THE sight of thousands of Liverpool supporters walking out early at Anfield in protest at new ticket prices was a sad one – but also one to admire.
The idea that someone should have to pay £77 to watch a 90-minute football match in one of the country’s most deprived areas is obscene.
Reds boss Jurgen Klopp – who faced a similar protest while managing previous German club Borussia Dortmund – seems to get it, even if his bosses at Fenway Sports Group initially did not.
I know the idea is to boost revenue and so presumably do better in the Premier League.
But Liverpool fans are a savvy lot. And this is no way to treat them. SIX Nations rugby always sparks another, non-sporting debate away from the field of play.
Much has already been talked about the idea of England having its own national anthem.
It’s been suggested that God Save the Queen, the national anthem for the whole of the United Kingdom, be dropped for England sporting events.
Suggestions for a replacement include songs like Jerusalem, or Land of Hope and Glory.
Wales has Land of My Fathers, while north of the border there is Flower of Scotland.
It seems only fair and logical, then, that England should maybe have one of its own too.
But if that anthem is to be an expression of “Englishness”, why aren’t politicians debating something of greater importance and of far more relevance – an English parliament? vote on matters that only relate to England.
UKIP went one further and actually posted letters to all 59 Scottish MPs asking them to abstain voluntarily from debates and votes in the House of Commons that only concern the English.

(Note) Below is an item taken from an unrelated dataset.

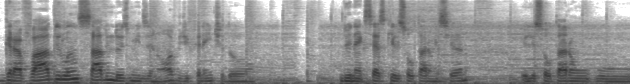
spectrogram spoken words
gravado e lançado em 2019, diferente do, do InXS que eles soltaram esse ano. Eles soltaram o.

It all sounded perfectly fair. I cannot see why Scottish MPs have the right to vote on issues such as education and health in England, when English MPs can’t vote on those same issues in Scotland because they’re decided by the Scottish Parliament.
Now, I never wanted devolution in the first place. I thought the United Kingdom was getting along just fine and didn’t need a Scottish Parliament, a Welsh Assembly or indeed a Northern Irish Assembly.
And where would this new English parliament reside? London, Birmingham, Manchester, Liverpool, Newcastle?
Which is probably why Cameron has pretty much said nothing about it ever since.
It’s all very well debating what song to sing at a sportiung event, but when it comes to the bigger picture Cameron and the rest of Westminster have gone missing.
Oh, and me personally for an English anthem? It has to be Jerusalem, doesn’t it?